The US is grappling with its large budget deficit and controversial program of quantitative easing. 

To get a sense of what the market feels about all this, one can’t get the best picture by merely looking at the performance of the US dollar versus other currencies, said former Federal Reserve chief Alan Greenspan on CNBC.

Against the euro, for example, the US dollar hasn’t seen a sustained decline because the two are “almost equally flawed” currencies, said Greenspan.

Gold, however, doesn’t suffer from the same problems.
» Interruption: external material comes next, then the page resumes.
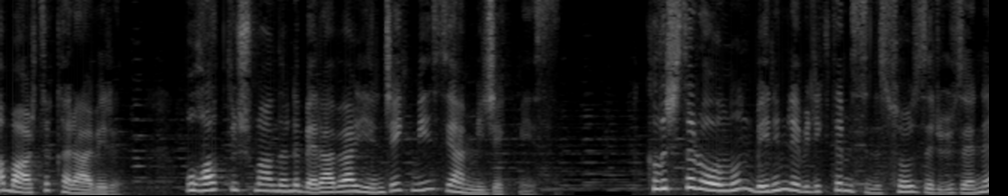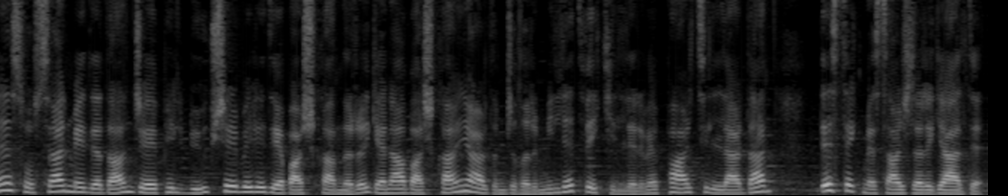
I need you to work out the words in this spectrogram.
Ama artık karar verin. Bu halk düşmanlarını beraber yenecek miyiz, yenmeyecek miyiz? Kılıçdaroğlu'nun benimle birlikte misiniz sözleri üzerine sosyal medyadan CHP'li Büyükşehir Belediye Başkanları, Genel Başkan Yardımcıları, milletvekilleri ve partililerden destek mesajları geldi.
Greenspan said gold has acted as a universally accepted form of payment throughout time; its value doesn’t depend on changeable conditions like collateral, backings, or signings.

In fact, when currencies fail (like Germany’s did in WWII), the market naturally reverts to gold as an instrument of payment.

Against gold, the US dollar has been falling rapidly in recent years.

This shows that there are investors who are uncomfortable with what’s going on in the US (and the euro zone). Moreover, foreign central banks are among the buyers of gold, which reveal their lack of confidence.

If the world's central banks do indeed move away from the dollar, it could spell doom for the currency.

Nevertheless, Greenspan doesn’t think society has shown any indication of wanting to go back to the gold standard or replace fiat currency with gold.

However, to get a sense of confidence in currencies like the US dollar, “watching the price of gold isn’t too bad,” he said.